◆ **WORK INSTRUCTIONS**
Repeat every line from the line containing "Recorded speech, spectrogram" to the end of the data, exactly. Leave the pictures out.

◆ **Data records**
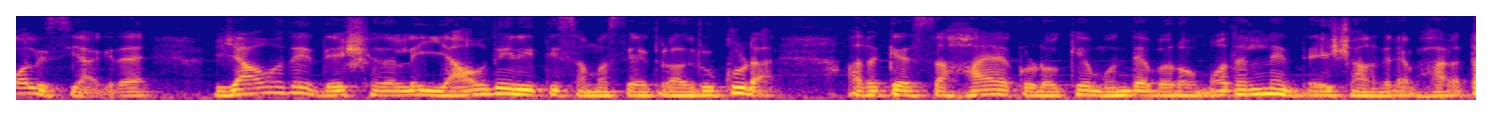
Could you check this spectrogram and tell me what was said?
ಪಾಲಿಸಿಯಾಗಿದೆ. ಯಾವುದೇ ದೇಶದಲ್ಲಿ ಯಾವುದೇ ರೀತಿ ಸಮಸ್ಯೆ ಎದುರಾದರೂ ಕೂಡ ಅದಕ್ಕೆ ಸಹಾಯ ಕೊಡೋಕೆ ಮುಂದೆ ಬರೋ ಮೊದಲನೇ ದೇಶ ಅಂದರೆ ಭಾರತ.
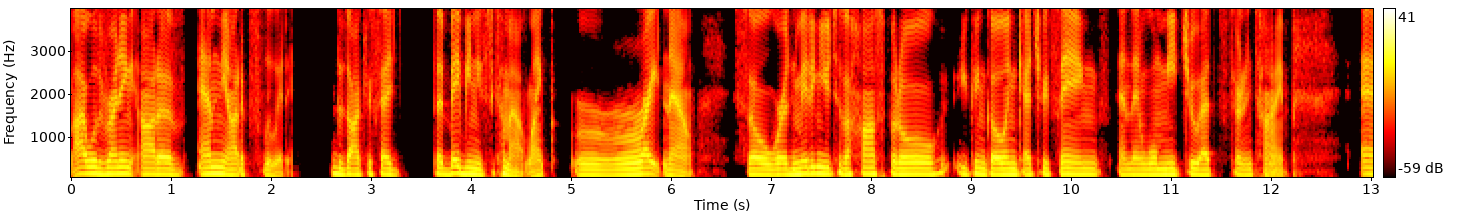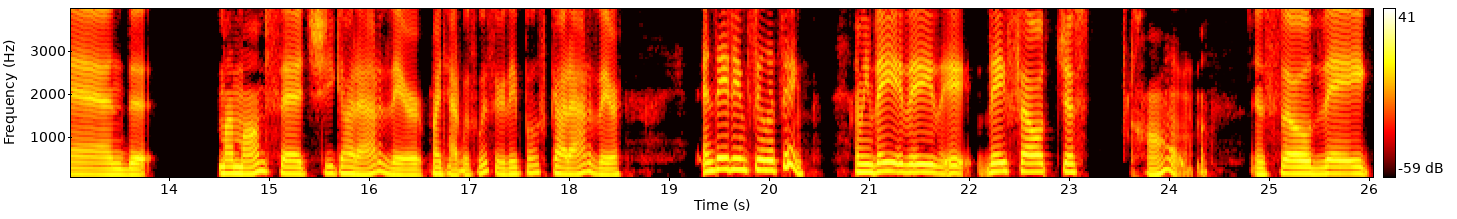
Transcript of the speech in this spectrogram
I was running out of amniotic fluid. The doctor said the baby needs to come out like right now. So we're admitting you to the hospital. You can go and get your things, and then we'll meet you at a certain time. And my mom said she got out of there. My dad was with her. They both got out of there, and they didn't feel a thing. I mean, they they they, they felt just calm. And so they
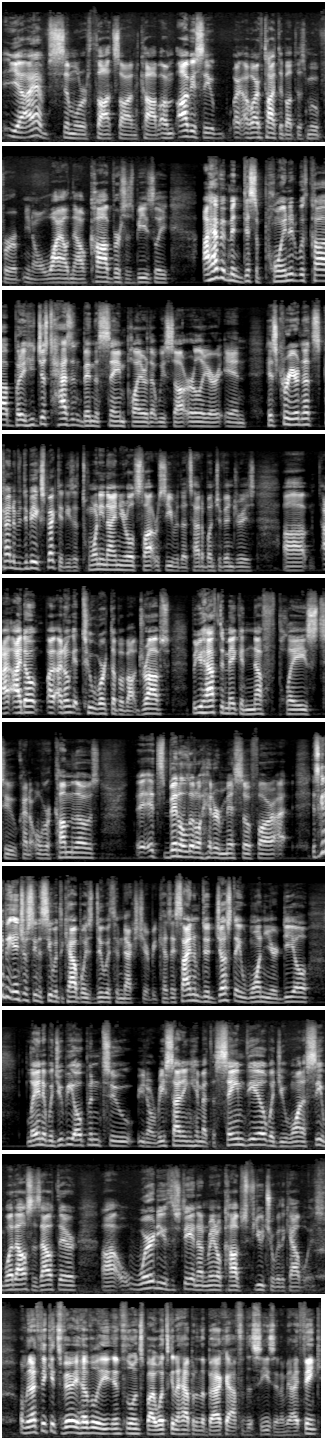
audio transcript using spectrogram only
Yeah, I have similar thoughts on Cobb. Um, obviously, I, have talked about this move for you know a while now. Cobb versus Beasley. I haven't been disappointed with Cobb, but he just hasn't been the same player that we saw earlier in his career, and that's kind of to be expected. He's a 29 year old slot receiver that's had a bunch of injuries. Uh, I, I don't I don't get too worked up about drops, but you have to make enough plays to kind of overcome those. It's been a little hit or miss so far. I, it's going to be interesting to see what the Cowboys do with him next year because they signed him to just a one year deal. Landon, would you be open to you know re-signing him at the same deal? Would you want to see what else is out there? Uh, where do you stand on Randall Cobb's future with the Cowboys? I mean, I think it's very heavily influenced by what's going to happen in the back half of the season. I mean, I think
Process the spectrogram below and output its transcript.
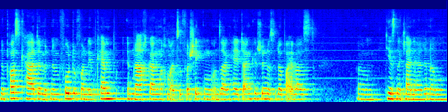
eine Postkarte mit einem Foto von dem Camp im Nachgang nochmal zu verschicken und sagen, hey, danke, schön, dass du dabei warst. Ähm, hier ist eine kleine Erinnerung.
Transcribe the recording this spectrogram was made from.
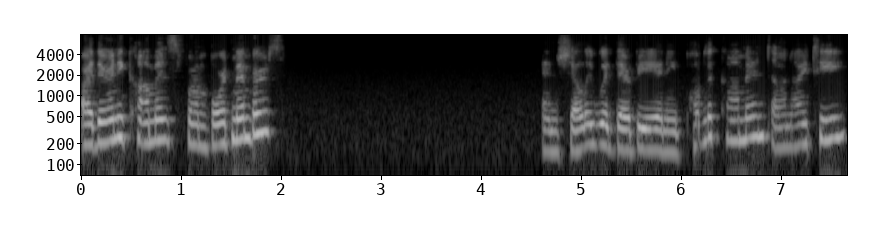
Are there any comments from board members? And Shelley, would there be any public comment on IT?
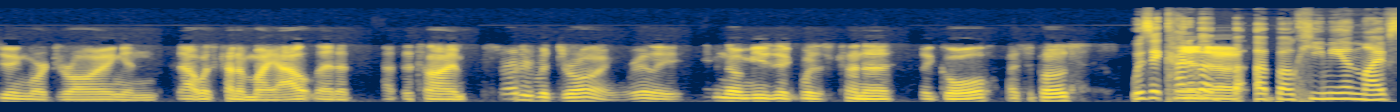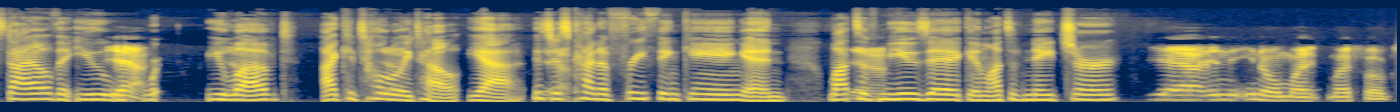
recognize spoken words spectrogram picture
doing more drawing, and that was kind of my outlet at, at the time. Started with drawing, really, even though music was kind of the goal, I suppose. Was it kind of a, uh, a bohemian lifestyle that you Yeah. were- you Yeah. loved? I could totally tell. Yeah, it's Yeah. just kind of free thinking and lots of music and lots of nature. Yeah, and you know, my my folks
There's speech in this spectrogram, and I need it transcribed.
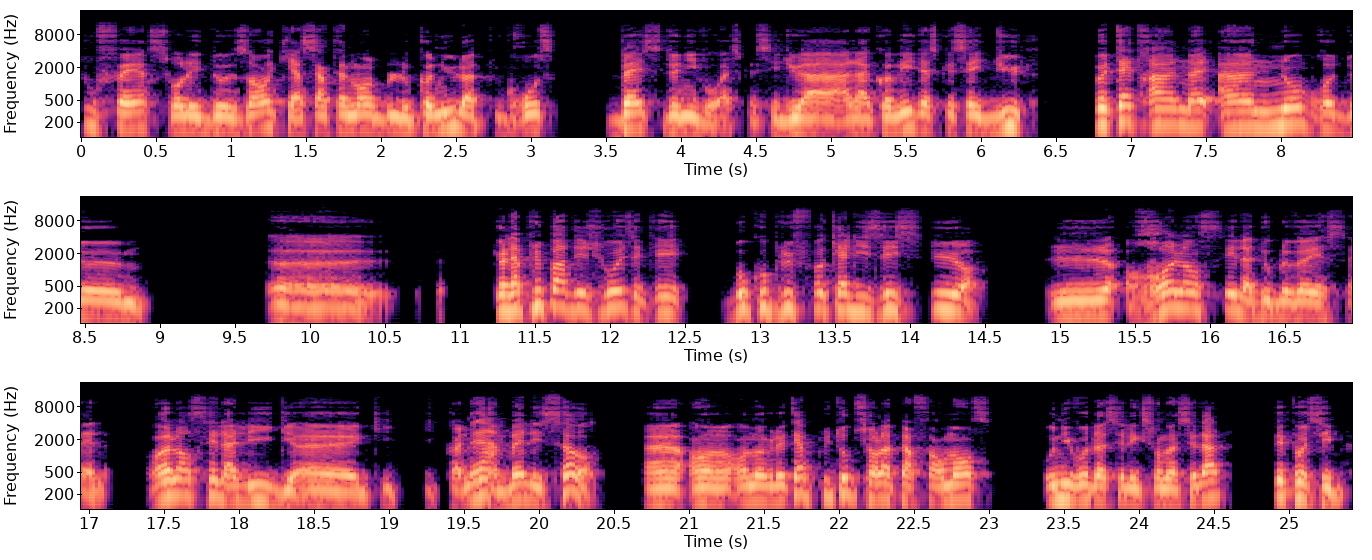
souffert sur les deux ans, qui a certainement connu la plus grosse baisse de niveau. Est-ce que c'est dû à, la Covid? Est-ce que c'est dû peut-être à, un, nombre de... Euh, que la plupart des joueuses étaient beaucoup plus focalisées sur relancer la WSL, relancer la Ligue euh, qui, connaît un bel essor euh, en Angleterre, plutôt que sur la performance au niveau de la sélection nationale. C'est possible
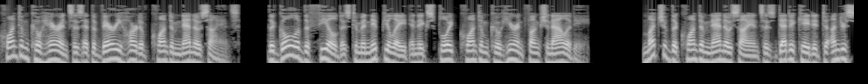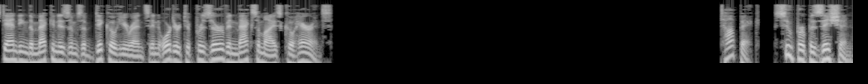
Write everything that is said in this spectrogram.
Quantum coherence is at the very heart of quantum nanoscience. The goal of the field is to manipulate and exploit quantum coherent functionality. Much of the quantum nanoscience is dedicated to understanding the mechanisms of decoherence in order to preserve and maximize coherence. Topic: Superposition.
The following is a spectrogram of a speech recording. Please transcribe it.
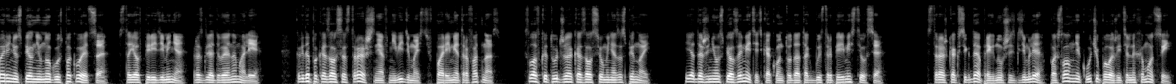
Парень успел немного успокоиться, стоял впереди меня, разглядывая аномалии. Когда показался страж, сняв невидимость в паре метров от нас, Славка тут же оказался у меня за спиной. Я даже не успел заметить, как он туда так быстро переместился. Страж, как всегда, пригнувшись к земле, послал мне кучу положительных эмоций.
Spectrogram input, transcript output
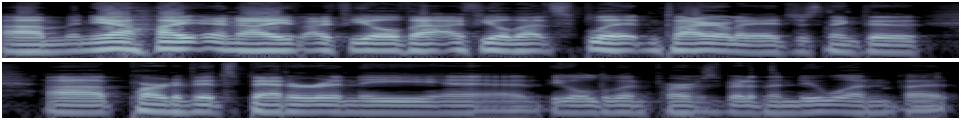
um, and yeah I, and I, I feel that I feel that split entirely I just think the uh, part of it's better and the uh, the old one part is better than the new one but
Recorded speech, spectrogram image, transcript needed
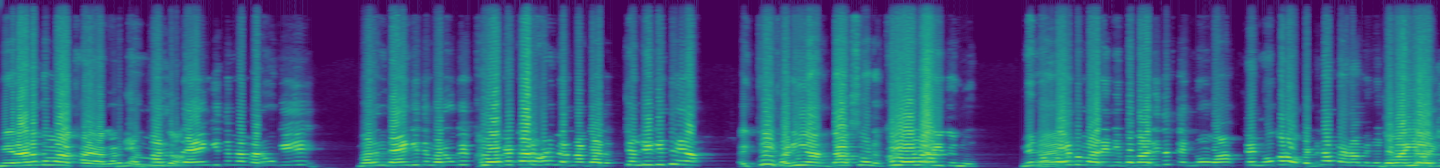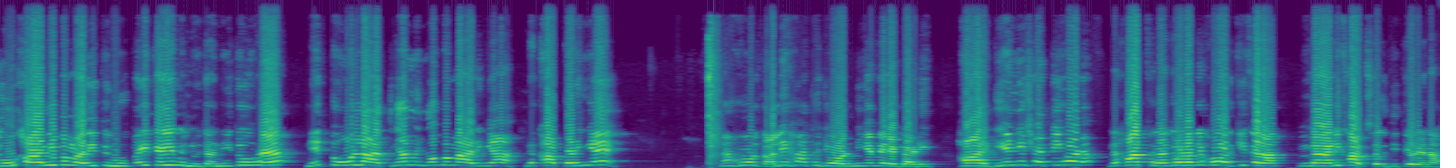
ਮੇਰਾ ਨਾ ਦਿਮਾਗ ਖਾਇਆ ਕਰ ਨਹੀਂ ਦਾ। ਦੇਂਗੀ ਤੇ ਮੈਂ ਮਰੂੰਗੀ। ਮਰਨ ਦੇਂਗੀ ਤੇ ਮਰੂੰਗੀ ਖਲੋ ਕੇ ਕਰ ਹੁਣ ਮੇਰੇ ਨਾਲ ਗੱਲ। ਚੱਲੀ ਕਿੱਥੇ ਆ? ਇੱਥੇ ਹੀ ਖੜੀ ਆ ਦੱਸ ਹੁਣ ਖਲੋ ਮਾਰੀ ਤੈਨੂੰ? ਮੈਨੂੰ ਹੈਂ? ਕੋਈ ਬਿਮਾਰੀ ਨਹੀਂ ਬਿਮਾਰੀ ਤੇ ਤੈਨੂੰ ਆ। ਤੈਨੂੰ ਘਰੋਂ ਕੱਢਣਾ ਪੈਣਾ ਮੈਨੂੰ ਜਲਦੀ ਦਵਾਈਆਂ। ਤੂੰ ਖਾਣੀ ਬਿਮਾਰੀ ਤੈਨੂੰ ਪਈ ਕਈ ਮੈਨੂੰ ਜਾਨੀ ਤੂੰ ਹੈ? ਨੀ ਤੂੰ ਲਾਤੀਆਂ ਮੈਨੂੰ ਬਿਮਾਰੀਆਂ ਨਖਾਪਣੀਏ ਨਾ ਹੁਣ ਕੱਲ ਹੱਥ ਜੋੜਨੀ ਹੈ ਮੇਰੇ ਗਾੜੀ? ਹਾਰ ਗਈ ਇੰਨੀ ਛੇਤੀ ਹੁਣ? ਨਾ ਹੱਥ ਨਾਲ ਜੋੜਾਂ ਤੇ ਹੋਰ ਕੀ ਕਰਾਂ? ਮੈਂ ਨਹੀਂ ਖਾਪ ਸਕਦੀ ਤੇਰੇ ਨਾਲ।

◆ **EXERCISE SOLUTION**
Recorded speech, spectrogram image, transcript needed
ਮੇਰਾ ਨਾ ਦਿਮਾਗ ਖਾਇਆ ਕਰ ਨਹੀਂ ਦਾ। ਦੇਂਗੀ ਤੇ ਮੈਂ ਮਰੂੰਗੀ। ਮਰਨ ਦੇਂਗੀ ਤੇ ਮਰੂੰਗੀ ਖਲੋ ਕੇ ਕਰ ਹੁਣ ਮੇਰੇ ਨਾਲ ਗੱਲ। ਚੱਲੀ ਕਿੱਥੇ ਆ? ਇੱਥੇ ਹੀ ਖੜੀ ਆ ਦੱਸ ਹੁਣ ਖਲੋ ਮਾਰੀ ਤੈਨੂੰ? ਮੈਨੂੰ ਹੈਂ? ਕੋਈ ਬਿਮਾਰੀ ਨਹੀਂ ਬਿਮਾਰੀ ਤੇ ਤੈਨੂੰ ਆ। ਤੈਨੂੰ ਘਰੋਂ ਕੱਢਣਾ ਪੈਣਾ ਮੈਨੂੰ ਜਲਦੀ ਦਵਾਈਆਂ। ਤੂੰ ਖਾਣੀ ਬਿਮਾਰੀ ਤੈਨੂੰ ਪਈ ਕਈ ਮੈਨੂੰ ਜਾਨੀ ਤੂੰ ਹੈ? ਨੀ ਤੂੰ ਲਾਤੀਆਂ ਮੈਨੂੰ ਬਿਮਾਰੀਆਂ ਨਖਾਪਣੀਏ ਨਾ ਹੁਣ ਕੱਲ ਹੱਥ ਜੋੜਨੀ ਹੈ ਮੇਰੇ ਗਾੜੀ? ਹਾਰ ਗਈ ਇੰਨੀ ਛੇਤੀ ਹੁਣ? ਨਾ ਹੱਥ ਨਾਲ ਜੋੜਾਂ ਤੇ ਹੋਰ ਕੀ ਕਰਾਂ? ਮੈਂ ਨਹੀਂ ਖਾਪ ਸਕਦੀ ਤੇਰੇ ਨਾਲ।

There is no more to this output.